SEOUL, April 13 (Korea Bizwire) – Last year, South Korea’s banking industry saw its employee count drop by 2,248 to 114,775, and 175 bank branches closed down – the biggest drop ever – with the number of ATMs falling to 48,474 from 51,115.
The trends are reflective of the inevitable prevalence of internet banking. Bank of Korea data indicates that internet banking or mobile banking took up 80.6 percent of all bank inquiries in December of last year, while ATM or face-to-face transactions only amounted to 15.5 percent.
However, not everyone benefits from the convenience that new banking technology offers, namely the elderly, who still find it much more comfortable to do their banking business the traditional way.
Some South Korean banks faced strong opposition from locals after announcing they would be shuttering some branches. In February, a credit union cancelled plans to close down a branch – situated right between two senior community centers in North Chungcheong Province – after failing to convince the residents protesting the decision of the necessity of the closure.
But for most of the elderly, the shift away from the traditional banking system is an insurmountable complication.
“Now, I have to walk about a kilometer to go to the closest bank,” said 68-year-old Shim from Bundang District, Seongnam. According to Shim, three bank branches in her neighborhood closed down in the past three years. “I have bad knees. And since I can’t walk too well, I either have to take a cab or the subway.”
The elderly are those most isolated from the world of internet banking, with usage rates lowest for older age groups. In 2016, only 14 percent of 60-somethings took advantage of online banking services, while the rate was 4.3 percent for those in their 70s and higher. Those in their 50s also showed a disappointing rate at 42.5 percent, while 20, 30 and 40-somethings had rates of 79.8 percent, 88.1 percent and 73.5 percent, respectively.
Bigger problems arise when banks try to make up for their declining revenue from operating brick-and-mortar branches by charging additional fees for offline transactions.
Citibank Korea introduced in March a new savings account that charges account holders 5,000 won ($4.4) each month (for customers holding less than 10 million won in deposits), a fee that is exempted for customers making exclusive use of the bank’s online platform.
Similarly, KB Kookmin Bank also plans to charge fees for deposits and withdrawals at its brick-and-mortar branches, again with the exception of customers using online banking.
Such measures can only aggravate the sense of alienation and deprivation that the elderly already feel with less and less accessibility to banks, experts say.

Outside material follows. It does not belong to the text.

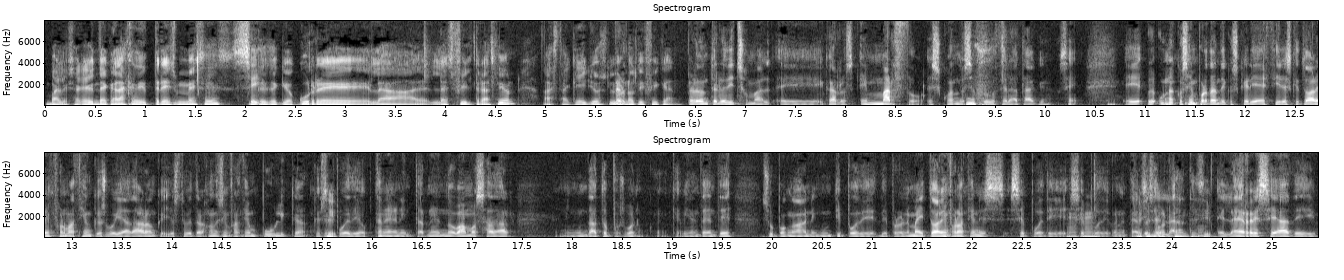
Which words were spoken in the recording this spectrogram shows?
Vale, o sea que hay un decalaje de tres meses Sí. desde que ocurre la, la exfiltración hasta que ellos lo Pero- notifican. Perdón, te lo he dicho mal, eh, Carlos. En marzo es cuando se produce el ataque. Sí. Eh, una cosa importante que os quería decir es que toda la información que os voy a dar, aunque yo estuve trabajando, es información pública que Sí. se puede obtener en Internet. No vamos a dar ningún dato, pues bueno, que, evidentemente suponga ningún tipo de, de problema y toda la información es- se, puede, se puede conectar. Es en la- importante, sí. en la RSA de,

“We’re living in an age of smart banking but also of longevity,” said Kang Hyung-koo, director of finance at the Korea Finance Consumer Federation. “Financial institutions must make more efforts to ease the burdens of not only the elderly but the socially disadvantaged in general.”
By Joseph Shin (firstname.lastname@example.org)